[Collection entries]
========

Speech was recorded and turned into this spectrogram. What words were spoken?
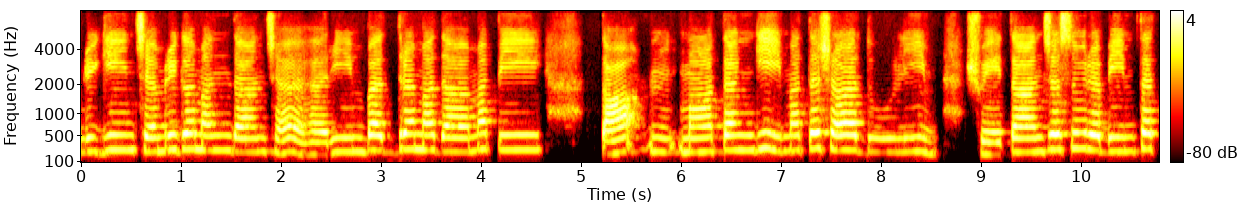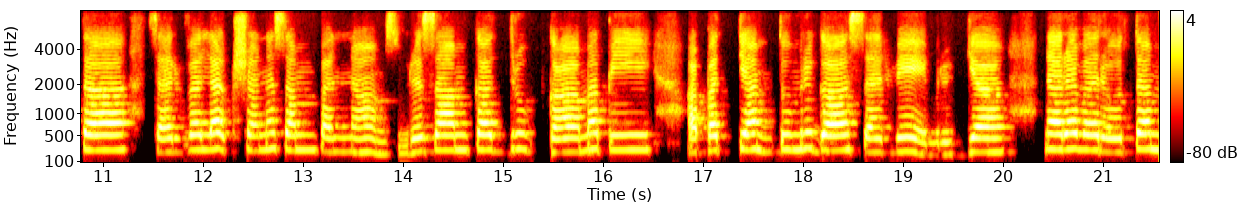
मृगीं च मृगमन्दां च हरिं भद्रमदामपि। ता मातङ्गी, मतशार्दूलीं श्वेताञ्जसुरभिं तथा सर्वलक्षणसम्पन्नां सुरसां कद्रुकामपि। अपत्यं तु मृगाः सर्वे मृग्या नरवरोत्तम।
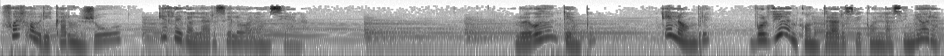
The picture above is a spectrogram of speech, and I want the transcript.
fue fabricar un yugo y regalárselo a la anciana. Luego de un tiempo, el hombre volvió a encontrarse con la señora,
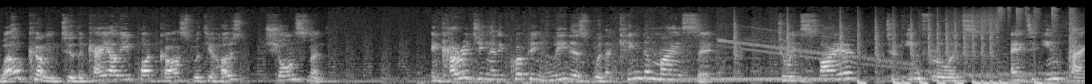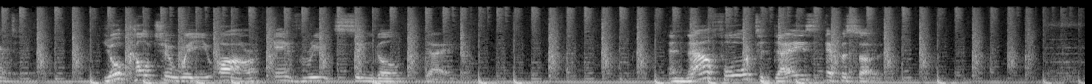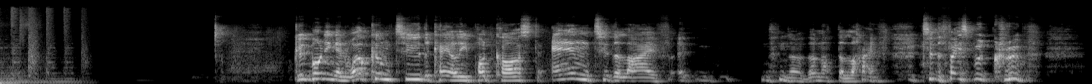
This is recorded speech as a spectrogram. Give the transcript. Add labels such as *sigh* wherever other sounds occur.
Welcome to the KLE podcast with your host, Sean Smith. Encouraging and equipping leaders with a kingdom mindset to inspire, to influence, and to impact your culture where you are every single day. And now for today's episode. Good morning and welcome to the KLE podcast and to the live *laughs* no, they're not the live *laughs* to the Facebook group.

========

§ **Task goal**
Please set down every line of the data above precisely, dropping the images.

§ **Expected answer**
Speech was recorded and turned into this spectrogram. What words were spoken?
मृगीं च मृगमन्दां च हरिं भद्रमदामपि। ता मातङ्गी, मतशार्दूलीं श्वेताञ्जसुरभिं तथा सर्वलक्षणसम्पन्नां सुरसां कद्रुकामपि। अपत्यं तु मृगाः सर्वे मृग्या नरवरोत्तम।
The picture above is a spectrogram of speech, and I want the transcript.
fue fabricar un yugo y regalárselo a la anciana. Luego de un tiempo, el hombre volvió a encontrarse con la señora,
This is recorded speech as a spectrogram. Give the transcript. Add labels such as *sigh* wherever other sounds occur.
Welcome to the KLE podcast with your host, Sean Smith. Encouraging and equipping leaders with a kingdom mindset to inspire, to influence, and to impact your culture where you are every single day. And now for today's episode. Good morning and welcome to the KLE podcast and to the live *laughs* no, they're not the live *laughs* to the Facebook group.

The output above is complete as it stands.